Peanut Brownie Sables
Adapted from Dorie Greenspan’s Dorie’s Cookies
Yield: 36-40 cookies
For sable dough:
- 1 cup gluten-free OR all-purpose flour
- 1/2 teaspoon baking powder
- 7 tablespoons unsalted butter, at room temperature
- 2 tablespoons natural peanut (peanuts-only) butter, smooth or crunchy
- 1/2 cup sugar
- 1/4 teaspoon fleur de sel OR pinch of fine sea salt
- 2 large egg yolks, at room temperature
- 3/4 cup honey roasted peanuts, coarsely chopped OR salted peanuts, toasted and coarsely chopped
For brownie batter:
- 2/3 cup gluten-free OR all-purpose flour
- 1/4 cup unsweetened cocoa powder
- 1/4 teaspoon fleur de sel OR pinch of fine sea salt
- 1/2 cup light brown sugar OR 1/2 cup white sugar+dollop molasses
- 4 tablespoons (1/2 stick) cold unsalted butter, cut into 16 pieces
- 1 large egg, lightly beaten
- 6 oz bittersweet chocolate, finely chopped
- Center a rack in the oven and preheat to 350ºF. Line two baking sheets with parchment paper.
- Make sable dough first: In a stand mixer fitted with the paddle attachment or in a large bowl with a hand mixer, beat butter and peanut butter together on low speed until smooth and creamy, about 2 minutes.
- Add sugar and salt, and beat for 2 minutes.
- Add yolks one at a time, beating 1 minute after each one. Scrape down sides of bowl as needed.
- Mix in baking powder.
- Turn off mixer, add all the flour, and stir it in partway so it won’t fly everywhere.
- Beat in flour on low speed. (If you’re using all-purpose flour, beat only until flour is almost all incorporated.)
- Add peanuts and mix on low speed until dry ingredients all disappear and peanuts are evenly distributed.
- Scrape dough into another bowl and set aside. Don’t bother washing the mixer bowl.
- Make the brownie batter: Using a rubber spatula, stir together flour, cocoa powder, and salt in mixer bowl or large bowl.
- Add brown sugar OR white sugar+dollop molasses. Pulse mixer to combine.

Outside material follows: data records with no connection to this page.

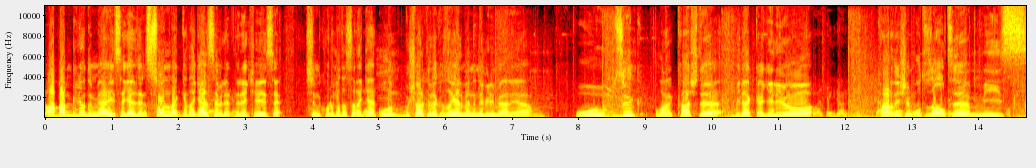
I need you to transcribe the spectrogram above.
Aa ben biliyordum ya HS geldiğini. Son dakikada gelse bile direkt HS. Şimdi korumada sıra gel. Oğlum bu şarkıyla kaza gelmeni ne bileyim yani ya. Hop zınk. Ulan kaçtı. Bir dakika geliyor. Kardeşim 36 30 mis.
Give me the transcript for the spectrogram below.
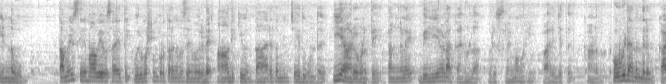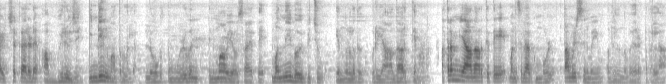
എണ്ണവും തമിഴ് സിനിമാ വ്യവസായത്തിൽ ഒരു വർഷം പുറത്തിറങ്ങുന്ന സിനിമകളുടെ ആധിക്യവും താരതമ്യം ചെയ്തുകൊണ്ട് ഈ ആരോപണത്തെ തങ്ങളെ ബലിയാടാക്കാനുള്ള ഒരു ശ്രമമായി പാരഞ്ചത്ത് കാണുന്നുണ്ട്. കോവിഡ് അനന്തരം കാഴ്ചക്കാരുടെ അഭിരുചി ഇന്ത്യയിൽ മാത്രമല്ല ലോകത്ത് മുഴുവൻ സിനിമാ വ്യവസായത്തെ മന്ദീഭവിപ്പിച്ചു എന്നുള്ളത് ഒരു യാഥാർത്ഥ്യമാണ്. അത്തരം യാഥാർത്ഥ്യത്തെ മനസ്സിലാക്കുമ്പോൾ തമിഴ് സിനിമയും അതിൽ നിന്ന് വേറിട്ടതല്ല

- Add butter bits and mix on low speed until ingredients are fully blended, about 2 minutes. The mixture looks a little like damp sand, and you might have some crumbs and clumps.
- Add beaten egg and mix on low speed until batter resembles fudge frosting.
- Add chopped chocolate and pulse to mix it in.
- Scrape sable dough back into the bowl with the brownie batter and mix on low speed until homogeneous.
- Drop dough in rounded tablespoonfuls on baking sheets, spacing cookies 2 inches apart.
- Use either your fingers or the bottom of a jar or glass (covered in plastic wrap) to press each cookie down gently, just enough to level the tops of the mounds.
- Bake cookies one sheet at a time, 12 minutes if gluten free, 10 minutes if not. They will be set at the edges and soft in the centers when prodded lightly with a fork. They will look uniformly dull.
- Cool cookies completely on baking sheet on a rack. They will firm as they cool.
- Repeat with second batch.
- Cookies can be stored in a covered container at room temperature for up to 3 days. Packed airtight, they can be stored in the freezer for up to 2 months.